Belts Off

A project log for Tape Artchive

Images with audio on cassette tape

Blaine MurphyBlaine Murphy 10/06/2017 at 23:280 Comments

Last night I got the Sony deck working again by replacing the missing belts with rubber bands. This seemed to work, but introduced a lot of flutter, and put tension on the pulleys. This made me unhappy so I went in search of a better solution. I scoured Hifi Engine for a service manual, but I didn't find an exact match. I did find a few units similar in appearance; notably the TC-FX110. The exploded view of the cassette mechanism looked like the one in the TC-FX160:

I goofed by guessing the belt placement in the previous log. The exploded view shows the correct placement of the belts and also shows part numbers for the belts (3-390-855-01, 3-390-816-01). I googled around a bit for replacements, but decided to try out a different rubber band approach.

I split a large folder band into two almost square strips that looked about the same size as the original. I wrapped the band around each set of pulleys and cut the two belts from it. I joined these belts at the edges with superglue and marked each with a different color to mark where they went.

I installed the bands according to the exploded view. The belts were much easier to install this time around.

The new "belts" made the problem worse. Flutter was now very obvious on the tape I tested with. Not all was bad, though; fast-forward was no longer broken. I think this arrangement of the belts is correct, but the elasticity of the rubber bands causes the flywheel to fluctuate in speed.

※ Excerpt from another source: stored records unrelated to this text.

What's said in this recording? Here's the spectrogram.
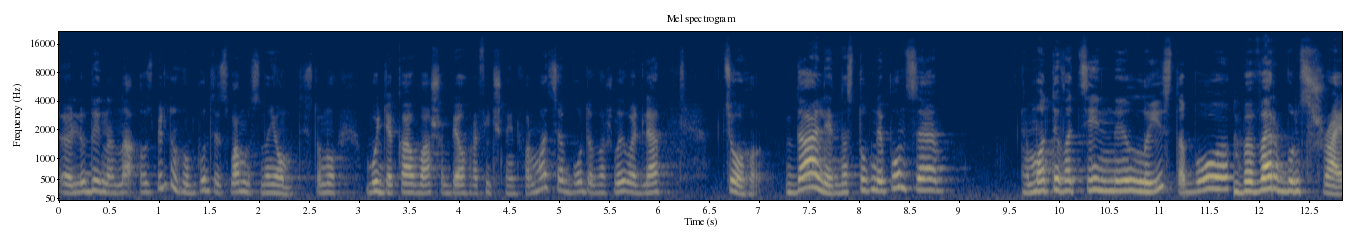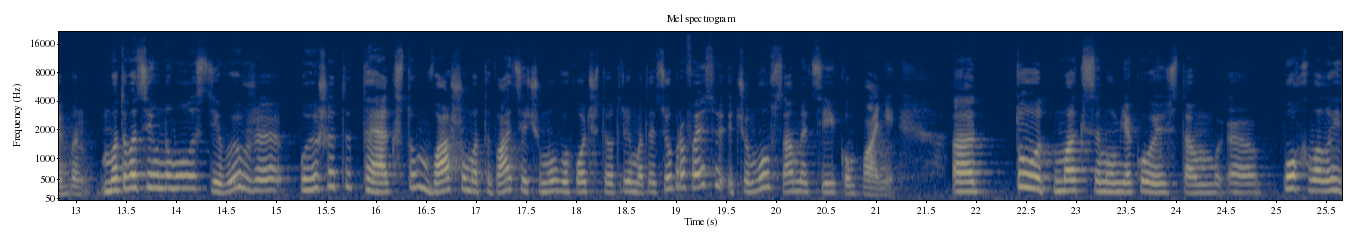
е, людина на Ausbildung буде з вами знайомитись. Тому будь-яка ваша біографічна інформація буде важлива для цього. Далі наступний пункт це. Мотиваційний лист або Bewerbungsschreiben. В мотиваційному листі ви вже пишете текстом вашу мотивацію, чому ви хочете отримати цю професію і чому саме цій компанії. Е, Тут максимум якоїсь там е, похвали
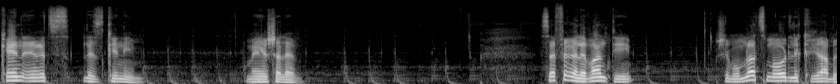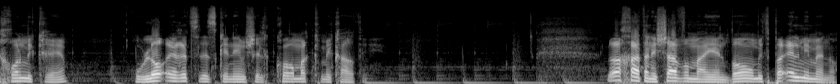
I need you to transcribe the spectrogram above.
כן ארץ לזקנים, מאיר שלו. ספר רלוונטי שמומלץ מאוד לקריאה בכל מקרה הוא לא ארץ לזקנים של קורמק מקארתי. לא אחת אני שב ומעיין בו ומתפעל ממנו,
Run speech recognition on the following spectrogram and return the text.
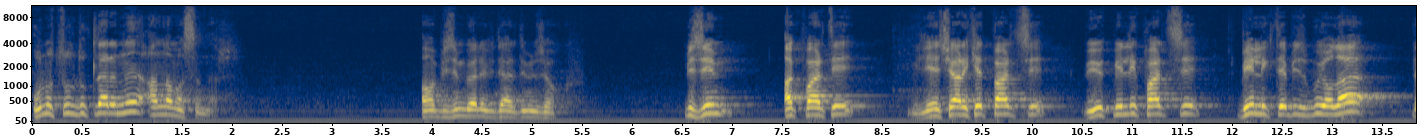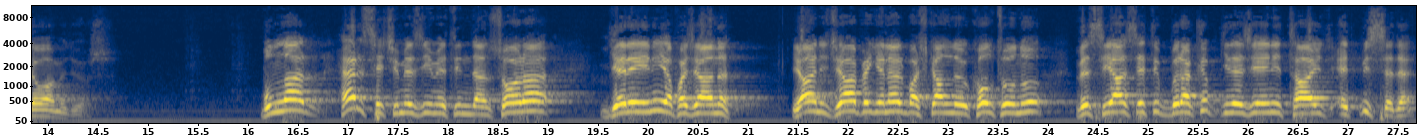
unutulduklarını anlamasınlar. Ama bizim böyle bir derdimiz yok. Bizim AK Parti, Milliyetçi Hareket Partisi, Büyük Birlik Partisi birlikte biz bu yola devam ediyoruz. Bunlar her seçim ezimetinden sonra gereğini yapacağını yani CHP Genel Başkanlığı koltuğunu ve siyaseti bırakıp gideceğini taahhüt etmişse de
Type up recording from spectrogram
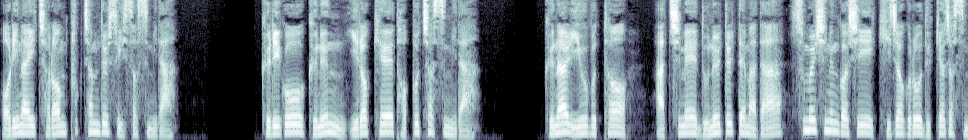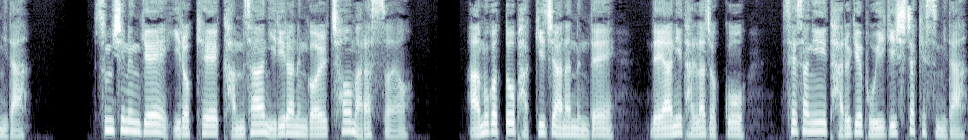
어린아이처럼 푹 잠들 수 있었습니다. 그리고 그는 이렇게 덧붙였습니다. 그날 이후부터 아침에 눈을 뜰 때마다 숨을 쉬는 것이 기적으로 느껴졌습니다. 숨 쉬는 게 이렇게 감사한 일이라는 걸 처음 알았어요. 아무것도 바뀌지 않았는데 내 안이 달라졌고 세상이 다르게 보이기 시작했습니다.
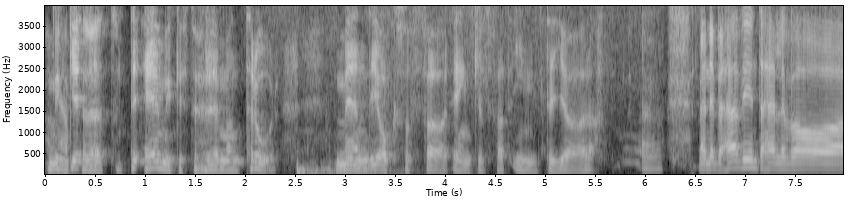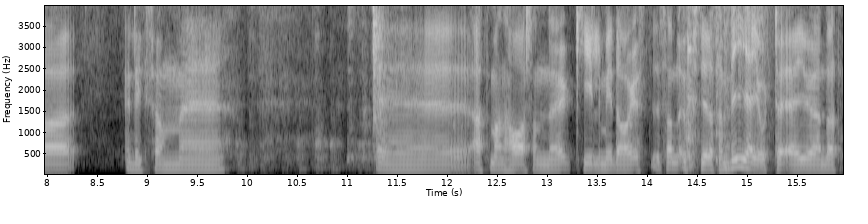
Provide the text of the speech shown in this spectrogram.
Mycket, Absolut. Det är mycket större än man tror. Men det är också för enkelt för att inte göra. Men det behöver ju inte heller vara liksom eh, eh, att man har sån eh, killmiddag, sån uppstyra som vi har gjort är ju ändå att,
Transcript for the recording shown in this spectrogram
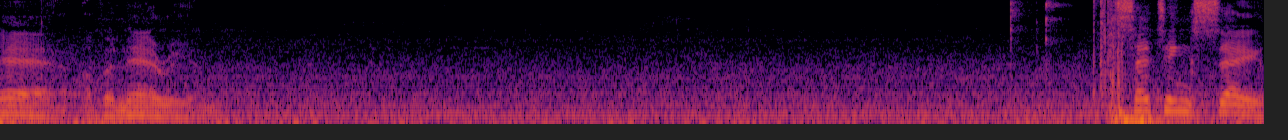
heir Setting sail.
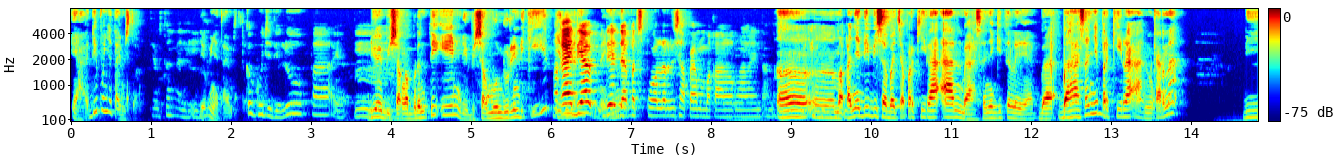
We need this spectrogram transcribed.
ya dia punya time stone Time stone kan dia iya. punya time stone Kok gue jadi lupa ya? Hmm. dia bisa ngeberhentiin dia bisa mundurin dikit Makanya dia kan. dia dapat spoiler siapa yang bakal ngalahin Thanos. Eh, eh, makanya dia bisa baca perkiraan bahasanya gitu loh ya Ba- bahasanya perkiraan karena di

I tried replacing the rubber bands with thread tied onto the pulleys. This looked promising with no tape in, but the tread slipped under load.

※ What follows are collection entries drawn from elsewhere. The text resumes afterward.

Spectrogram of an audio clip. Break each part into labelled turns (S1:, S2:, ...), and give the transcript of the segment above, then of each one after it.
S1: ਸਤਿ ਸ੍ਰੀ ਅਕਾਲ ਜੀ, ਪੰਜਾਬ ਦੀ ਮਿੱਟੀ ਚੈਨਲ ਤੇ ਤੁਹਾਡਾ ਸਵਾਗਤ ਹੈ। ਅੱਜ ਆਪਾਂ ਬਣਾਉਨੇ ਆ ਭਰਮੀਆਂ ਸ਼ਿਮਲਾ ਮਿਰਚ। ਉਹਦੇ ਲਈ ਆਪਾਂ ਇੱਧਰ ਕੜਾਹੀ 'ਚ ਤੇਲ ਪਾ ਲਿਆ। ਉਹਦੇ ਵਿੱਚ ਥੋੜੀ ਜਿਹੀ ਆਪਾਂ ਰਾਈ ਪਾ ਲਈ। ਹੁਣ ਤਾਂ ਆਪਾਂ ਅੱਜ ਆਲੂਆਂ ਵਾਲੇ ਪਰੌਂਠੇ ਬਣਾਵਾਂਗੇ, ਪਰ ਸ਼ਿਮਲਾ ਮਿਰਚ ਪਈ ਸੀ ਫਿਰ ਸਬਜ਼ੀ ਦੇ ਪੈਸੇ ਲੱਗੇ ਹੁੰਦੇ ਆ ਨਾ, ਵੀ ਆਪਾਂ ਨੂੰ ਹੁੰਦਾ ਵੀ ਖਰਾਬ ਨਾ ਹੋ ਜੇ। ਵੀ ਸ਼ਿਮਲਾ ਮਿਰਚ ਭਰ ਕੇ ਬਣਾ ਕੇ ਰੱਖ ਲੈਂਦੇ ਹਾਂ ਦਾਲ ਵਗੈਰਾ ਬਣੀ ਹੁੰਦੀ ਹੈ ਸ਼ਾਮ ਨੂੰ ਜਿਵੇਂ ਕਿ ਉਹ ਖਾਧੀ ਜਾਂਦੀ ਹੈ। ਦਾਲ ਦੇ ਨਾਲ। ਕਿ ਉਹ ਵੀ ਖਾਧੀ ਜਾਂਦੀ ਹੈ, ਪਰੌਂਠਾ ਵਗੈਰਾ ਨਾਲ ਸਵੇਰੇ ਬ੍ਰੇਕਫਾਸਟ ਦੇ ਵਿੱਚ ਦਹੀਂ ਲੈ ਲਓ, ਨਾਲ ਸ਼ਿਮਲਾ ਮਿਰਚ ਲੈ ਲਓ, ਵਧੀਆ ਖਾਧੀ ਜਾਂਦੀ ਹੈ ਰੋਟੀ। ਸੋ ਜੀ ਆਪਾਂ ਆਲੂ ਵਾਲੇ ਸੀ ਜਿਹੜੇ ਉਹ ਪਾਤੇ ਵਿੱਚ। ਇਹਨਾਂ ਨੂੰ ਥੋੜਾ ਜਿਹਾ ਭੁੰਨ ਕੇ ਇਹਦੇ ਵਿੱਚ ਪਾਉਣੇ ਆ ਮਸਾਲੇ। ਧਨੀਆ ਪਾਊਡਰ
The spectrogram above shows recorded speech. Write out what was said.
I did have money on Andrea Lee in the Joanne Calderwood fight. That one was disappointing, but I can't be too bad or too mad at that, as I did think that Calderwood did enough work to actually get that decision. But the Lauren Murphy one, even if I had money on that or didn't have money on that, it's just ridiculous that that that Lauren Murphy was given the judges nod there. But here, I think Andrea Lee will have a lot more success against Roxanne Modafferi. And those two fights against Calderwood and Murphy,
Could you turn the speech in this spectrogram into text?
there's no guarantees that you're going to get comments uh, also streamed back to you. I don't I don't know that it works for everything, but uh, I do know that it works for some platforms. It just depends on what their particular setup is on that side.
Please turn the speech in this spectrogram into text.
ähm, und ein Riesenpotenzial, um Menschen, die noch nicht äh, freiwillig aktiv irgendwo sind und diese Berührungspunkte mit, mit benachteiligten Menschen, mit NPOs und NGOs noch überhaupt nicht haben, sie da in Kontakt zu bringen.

Not wanting to give up I went to Wal-Mart to look for potential belt materials. I found a product called "Princess Elastic Cord".

This is a cord made of a rubber-like material, but seems less elastic than rubber bands. I used the rubber band belts as a guide to cut belts from the elastic cord.

I installed the belts and played the test tape. The flutter was very reduced -- but still there. The belt driving the capstan was a little loose, so I removed a couple centimeters and tried again.

This was it! The test tape had very little audible flutter compared to other playthroughs (I don't have golden ears, YMMV). I'm curious to see how these belts hold up. Now that I have a working recorder I can focus on getting the sound from a tape player into a mobile phone.

This was not it. The recording I used for testing fooled me into thinking there was very little flutter. I have since tried a different recording and found the elastic belts to be very poor. The next log has more details about this realization.